_Goal of the exercise_:
Nothing should appear in the answer except the lines below from the line containing "I want the speech" through the line containing "work out what was said from spectrogram", copied exactly, with pictures left out.

[Data supplied — start]

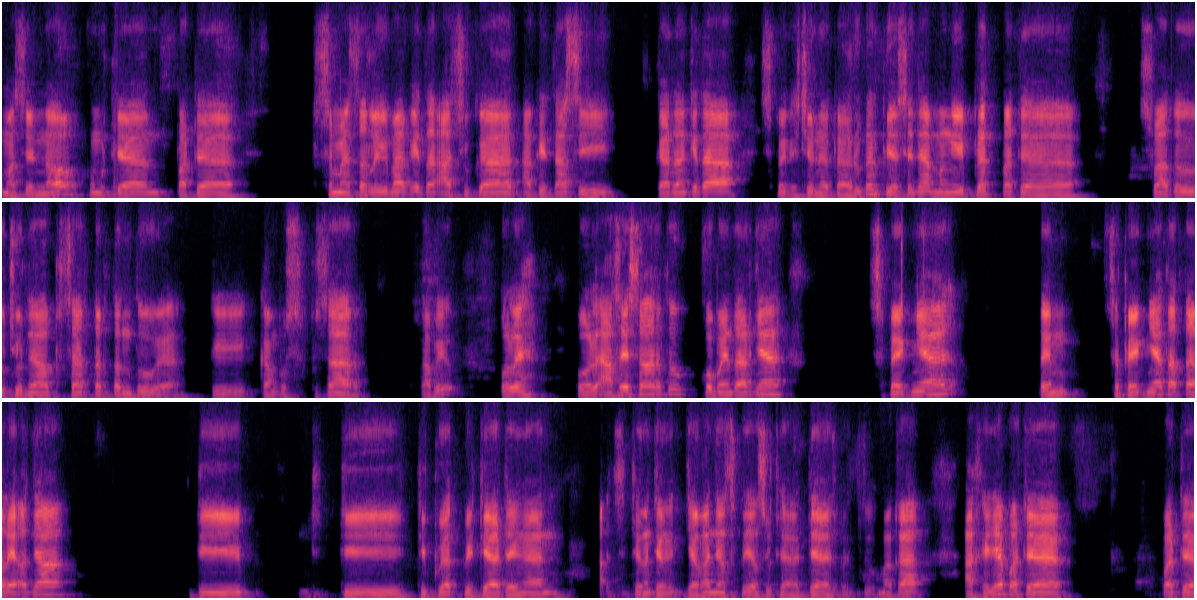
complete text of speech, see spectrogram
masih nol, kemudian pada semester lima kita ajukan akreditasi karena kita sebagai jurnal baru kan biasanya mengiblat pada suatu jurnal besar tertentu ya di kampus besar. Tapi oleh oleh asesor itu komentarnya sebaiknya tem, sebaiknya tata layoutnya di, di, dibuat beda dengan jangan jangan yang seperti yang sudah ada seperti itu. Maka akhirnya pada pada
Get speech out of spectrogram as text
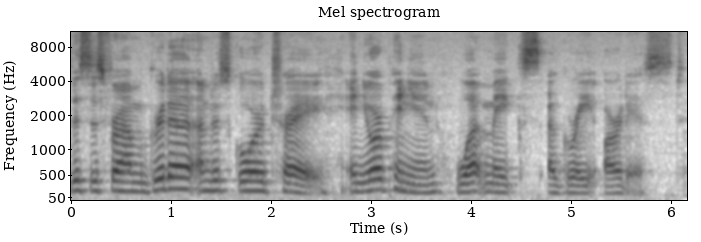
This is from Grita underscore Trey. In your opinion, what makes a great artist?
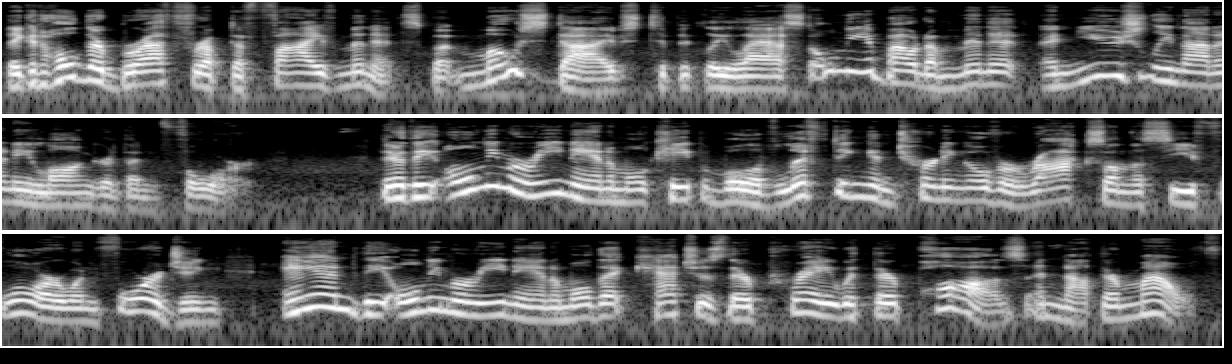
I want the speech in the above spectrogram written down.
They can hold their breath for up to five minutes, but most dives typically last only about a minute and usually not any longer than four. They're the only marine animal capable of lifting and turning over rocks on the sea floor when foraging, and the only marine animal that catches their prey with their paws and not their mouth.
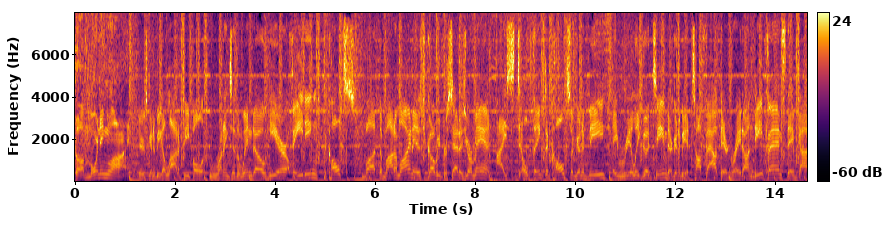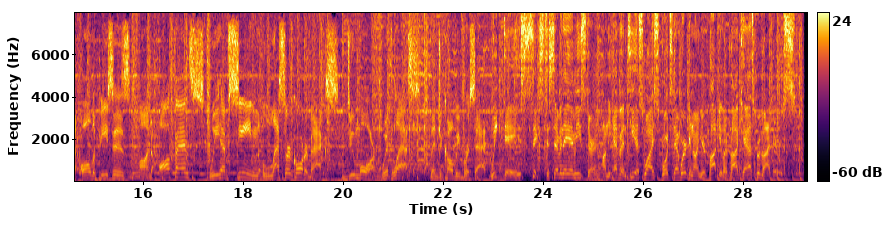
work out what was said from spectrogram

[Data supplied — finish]
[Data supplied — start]

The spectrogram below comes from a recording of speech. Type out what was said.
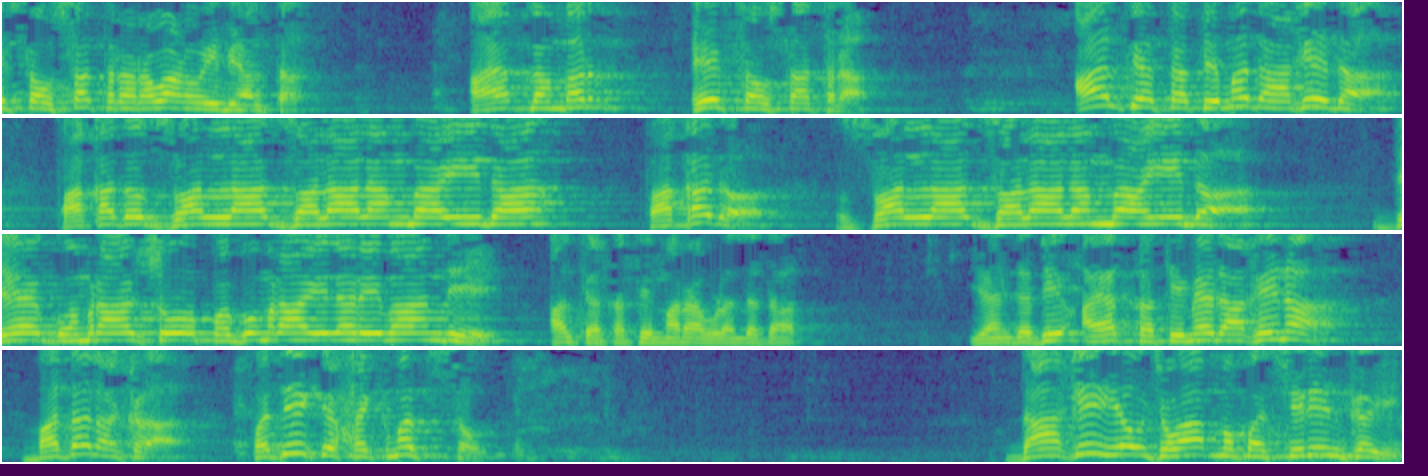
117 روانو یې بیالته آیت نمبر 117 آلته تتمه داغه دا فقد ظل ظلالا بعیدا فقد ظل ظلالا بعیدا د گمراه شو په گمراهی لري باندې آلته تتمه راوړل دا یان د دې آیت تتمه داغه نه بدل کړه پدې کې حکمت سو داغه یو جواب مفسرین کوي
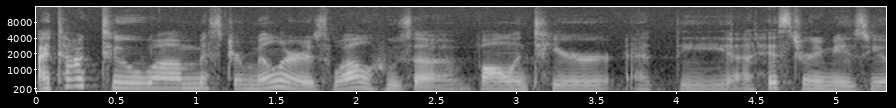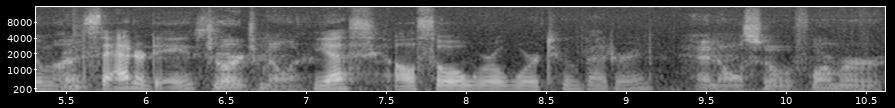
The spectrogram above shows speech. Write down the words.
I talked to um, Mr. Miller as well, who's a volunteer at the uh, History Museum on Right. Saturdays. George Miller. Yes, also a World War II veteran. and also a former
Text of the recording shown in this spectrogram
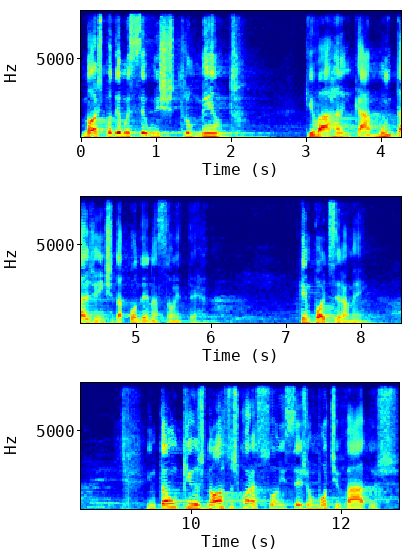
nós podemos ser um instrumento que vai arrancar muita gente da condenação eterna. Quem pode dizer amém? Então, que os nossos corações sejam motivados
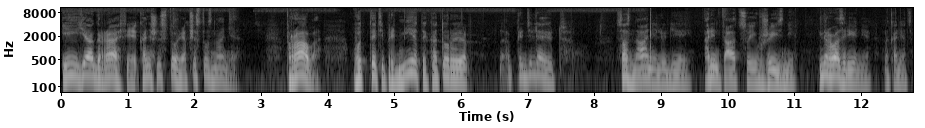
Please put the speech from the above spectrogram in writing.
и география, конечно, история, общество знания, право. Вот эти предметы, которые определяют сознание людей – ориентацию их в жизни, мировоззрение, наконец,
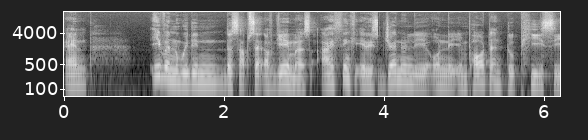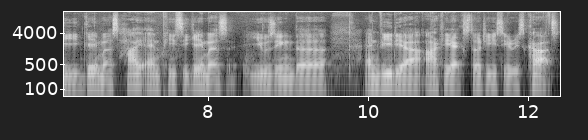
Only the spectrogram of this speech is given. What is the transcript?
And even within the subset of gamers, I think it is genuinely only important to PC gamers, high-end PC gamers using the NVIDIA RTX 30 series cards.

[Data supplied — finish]

_Expected answer_:
I want the speech in the above spectrogram written down.
They can hold their breath for up to five minutes, but most dives typically last only about a minute and usually not any longer than four. They're the only marine animal capable of lifting and turning over rocks on the sea floor when foraging, and the only marine animal that catches their prey with their paws and not their mouth.
work out what was said from spectrogram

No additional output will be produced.